The Ballarat Tramway Museum maintains and operates vintage trams on a section of the original Ballarat tramway system. It also operates a museum with accompanying archives and resource centre. The Blacksmith Cottage and Forge in Main Street, Bacchus Marsh is open every fourth Sunday of the month. The Bungaree Historical Society is located at the Old Bluestone School, Bungaree and one members has indexed the Bungaree court records. These courts recorded truancy as well as the misdemeanours such as the filing for maintenance. Bungaree also has a collection of agricultural implements. The Carisbrook Historical Society’s collection includes a large number of photographs and a range of school, cemetery and family history records. Lake Bolac and District Historical Society is involved in the preservation of social history in that district. Two rallies are conducted annually by the Lake Goldsmith Steam and Preservation Society and anyone interested in steam engines is encouraged to attend.

Ballarat Genealogical records don’t stop when mining activity decreased. Industry, education, health and agriculture filled the lives of many residents, and they have left their mark on local records. The Ballaarat Cemetery is well worth a visit. A touch screen of burials is available at the Ballaarat Old Cemetery. According to the work of Dorothy Wickham and Peter Butters in Silent City: The History of Ballarat’s Cemetery, there are more people buried in Ballarat than living in the town now. Many schools also have an archives which are a rich source for family historians.

Ballarat has an truly interesting history. The Australiana Room at the Ballarat branch of the Central Highlands Regional Library Corporation, and the Public Record Office of Victoria Ballarat Archive Centre are well worth a visit.
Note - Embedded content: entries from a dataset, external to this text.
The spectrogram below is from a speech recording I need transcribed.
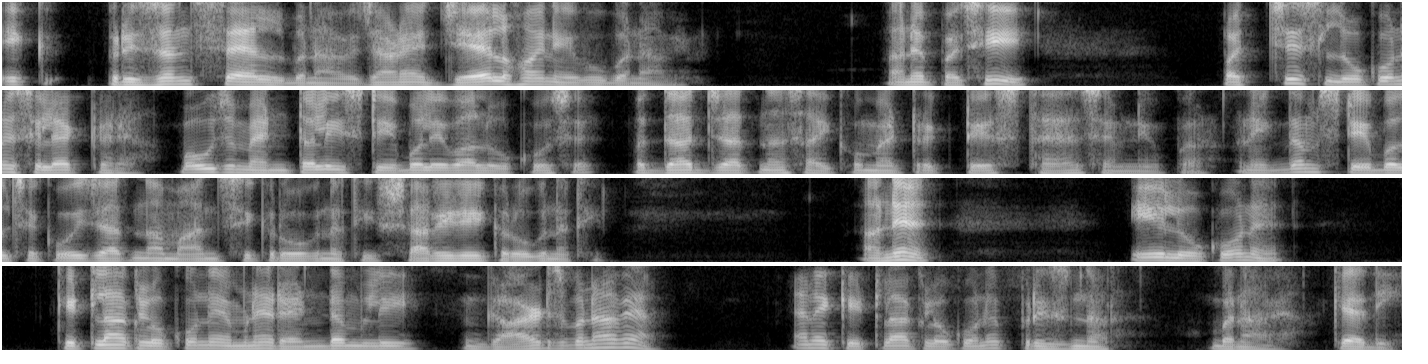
એક પ્રિઝન સેલ બનાવ્યો, જાણે જેલ હોય ને એવું બનાવ્યું. અને પછી પચીસ લોકોને સિલેક્ટ કર્યા. બહુ જ મેન્ટલી સ્ટેબલ એવા લોકો છે. બધા જ જાતના સાયકોમેટ્રિક ટેસ્ટ થયા છે એમની ઉપર. અને એકદમ સ્ટેબલ છે. કોઈ જાતના માનસિક રોગ નથી, શારીરિક રોગ નથી. અને એ લોકોને, કેટલાક લોકોને એમણે રેન્ડમલી ગાર્ડ્સ બનાવ્યા અને કેટલાક લોકોને પ્રિઝનર બનાવ્યા, કેદી.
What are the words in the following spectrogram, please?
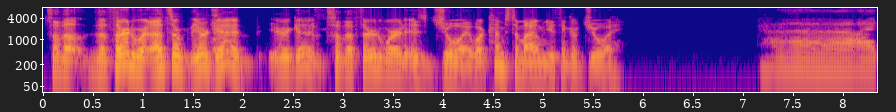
So the the third word that's you're good. You're good. So the third word is joy. What comes to mind when you think of joy? Uh, I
For those who want to gain an understanding of the conditions their ancestors lived in, a visit the Art Gallery of Ballarat where artworks depict the gold era and beyond, is a ‘must’. The Ballarat Mechanics’ Institute is listed by Heritage Victoria, and after a walk down the hallowed walls, it is obvious how important education of the working class was in Ballarat.  It has many books and original records. Federation University in its Art and Historical Collection, holds many original records and photographs dating back to the 1870s when the School of Mines (SMB) was established. The Geoffrey Blainey Research Centre on the top floor at the Mt Helen Campus of the University also hold the records for the Ballarat Teachers’ College, as well as many other important items. Many of these can be viewed on Museum Australia (Victoria’s) website Victorian Collections or TROVE.

Ballarat is also a rich source of industrial heritage. Many foundries, mining companies, and other industries can be found in the region. Check out Ballarat Industrial Heritage wiki.

Garden heritage is another important part of this inland city and at one time Ballarat was noted for its begonias and botanical gardens. For the history pertaining to garden heritage Growing a Garden City by Michael Taffe is the book to read. The Horticultural Society history is covered well in this text with stories of people and the subsequent history of the growth of the city.

If you would like to comment or contribute on this article please email us. We would love to hear of your experiences when researching Ballarat Genealogies.

Further information on the books mentioned in this article can be found by clicking on or ‘Books’.

Happy searching!